* Problem description *
Search the material for lines containing the word "this", and copy each one.

__________

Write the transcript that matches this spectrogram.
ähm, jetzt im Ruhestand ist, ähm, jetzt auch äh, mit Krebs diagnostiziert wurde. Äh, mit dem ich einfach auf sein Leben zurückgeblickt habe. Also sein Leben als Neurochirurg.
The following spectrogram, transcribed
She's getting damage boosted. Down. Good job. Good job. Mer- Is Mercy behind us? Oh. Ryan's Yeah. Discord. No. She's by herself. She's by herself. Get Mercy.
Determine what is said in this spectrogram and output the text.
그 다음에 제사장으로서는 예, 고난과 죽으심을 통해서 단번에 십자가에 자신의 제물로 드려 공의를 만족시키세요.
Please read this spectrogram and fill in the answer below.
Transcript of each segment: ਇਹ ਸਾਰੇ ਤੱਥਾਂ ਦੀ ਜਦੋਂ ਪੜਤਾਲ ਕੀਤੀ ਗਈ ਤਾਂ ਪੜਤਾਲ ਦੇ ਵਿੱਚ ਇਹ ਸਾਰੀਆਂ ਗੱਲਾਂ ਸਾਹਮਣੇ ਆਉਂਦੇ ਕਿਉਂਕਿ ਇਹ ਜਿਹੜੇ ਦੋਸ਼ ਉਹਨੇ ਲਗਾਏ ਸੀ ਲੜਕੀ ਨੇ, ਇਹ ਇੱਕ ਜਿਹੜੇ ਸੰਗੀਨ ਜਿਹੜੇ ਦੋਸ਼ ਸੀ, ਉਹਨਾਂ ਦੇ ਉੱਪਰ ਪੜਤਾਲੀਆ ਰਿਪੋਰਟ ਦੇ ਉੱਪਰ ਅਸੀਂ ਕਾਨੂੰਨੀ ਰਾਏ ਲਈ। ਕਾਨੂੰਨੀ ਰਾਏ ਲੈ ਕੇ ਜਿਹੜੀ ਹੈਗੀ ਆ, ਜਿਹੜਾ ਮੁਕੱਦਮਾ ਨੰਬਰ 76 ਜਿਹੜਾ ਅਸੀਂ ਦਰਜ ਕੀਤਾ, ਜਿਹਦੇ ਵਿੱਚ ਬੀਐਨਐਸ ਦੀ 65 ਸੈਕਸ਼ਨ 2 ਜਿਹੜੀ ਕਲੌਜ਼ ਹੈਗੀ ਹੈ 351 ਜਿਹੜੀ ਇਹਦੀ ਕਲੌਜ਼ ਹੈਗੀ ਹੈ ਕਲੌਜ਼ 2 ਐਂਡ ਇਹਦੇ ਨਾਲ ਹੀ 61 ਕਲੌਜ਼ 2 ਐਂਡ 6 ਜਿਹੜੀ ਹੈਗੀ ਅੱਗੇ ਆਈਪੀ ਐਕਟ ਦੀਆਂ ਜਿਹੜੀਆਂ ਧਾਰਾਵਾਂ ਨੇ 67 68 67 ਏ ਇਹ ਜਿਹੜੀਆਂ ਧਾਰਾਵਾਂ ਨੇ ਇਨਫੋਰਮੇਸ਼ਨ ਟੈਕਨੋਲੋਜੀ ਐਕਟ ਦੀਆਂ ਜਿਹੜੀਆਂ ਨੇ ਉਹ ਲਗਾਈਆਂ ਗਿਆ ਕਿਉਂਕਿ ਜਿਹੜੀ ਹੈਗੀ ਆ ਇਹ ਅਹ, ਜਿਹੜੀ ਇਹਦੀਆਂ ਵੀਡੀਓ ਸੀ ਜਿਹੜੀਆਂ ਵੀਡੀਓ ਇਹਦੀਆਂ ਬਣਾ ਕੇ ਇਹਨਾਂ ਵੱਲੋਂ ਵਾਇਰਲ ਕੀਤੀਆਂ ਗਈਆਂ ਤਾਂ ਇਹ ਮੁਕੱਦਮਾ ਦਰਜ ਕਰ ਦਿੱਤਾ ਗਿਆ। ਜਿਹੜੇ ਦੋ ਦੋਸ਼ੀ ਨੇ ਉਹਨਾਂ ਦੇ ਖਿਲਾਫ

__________

* Result of the exercise *
Write the transcript that matches this spectrogram.
Determine what is said in this spectrogram and output the text.
Please read this spectrogram and fill in the answer below.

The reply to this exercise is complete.